Hope this helps.

Allan Gartner
Wiring for DCC


Re: Power Districts & Safety Curcuit Breakers

wirefordcc
 

Hi Brian,

Yes, boosters typically have short protection.  This is more to protect the booster than anything.

Power districts are a personal choice.  I have just two guidelines.

1.  For HO and smaller, I suggest that modelers have an electronic circuit breaker if they are using an 8 amp booster to make sure 8 amps can't go into a short.  That isn't you.  You have a 5 amp system.

2.  So for you, how many, if any power districts,you have depends on how much "pain" you can stand.  This often hinges on how many operators you have.  If you are the only operator of your layout, you are likely to know right away when you have a short and even if it takes you several minutes to find, you may not care.  So the answer could be, you don't need any electronic circuit breakers.
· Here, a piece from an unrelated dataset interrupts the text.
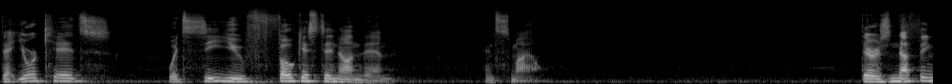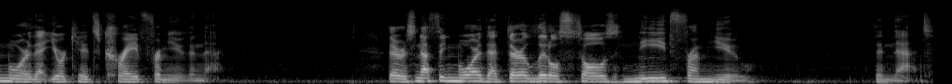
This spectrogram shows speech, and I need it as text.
That your kids would see you focused in on them and smile. There is nothing more that your kids crave from you than that. There is nothing more that their little souls need from you than that.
If you have several operators, you may not want to have your layout completely shut down during an operating session.  In this case, you may not be able to stand a lot of pain.  You want to get back and operating as quickly as possible.  You might want an electronic circuit breaker for every town to narrow your focus when a train stops running.

Hope this helps.

Allan Gartner
Wiring for DCC


Re: Power Districts & Safety Curcuit Breakers

Dale Gloer
 

You are correct, the NCE system has short circuit protection.  The main reason for separate power districts with each having a short circuit protection device is to avoid having a short circuit in one power district shut down the whole layout.  From you layout description this is probably not a high priority for you so you can go ahead without any additional devices.

Dale Gloer


Re: Contacting DCC Specialist?

 

for DCC Specialist - Try reaching out to Tony's Trains



From: w4dccqa@groups.io [mailto:w4dccqa@groups.io] On Behalf Of Brian Eiland
Sent: Friday, September 11, 2020 9:29 AM
To: w4dccqa@groups.io
Subject: [w4dccqa] Contacting DCC Specialist?

Contacting DCC Specialist?

If you have older PSX breakers without the trip delay config option, you can send them back to DCC Specialties for the upgrade free of charge; you will have to pay for shipping both ways.

Alan Loizeaux

 

I've tried sending them an email and got this reply,....

Delivery incomplete
There was a temporary problem delivering your message to info@....

 

This has turned into a repeat message. Is there another email address I should be using,...or someone else I should contact about this 'upgrade??
Brian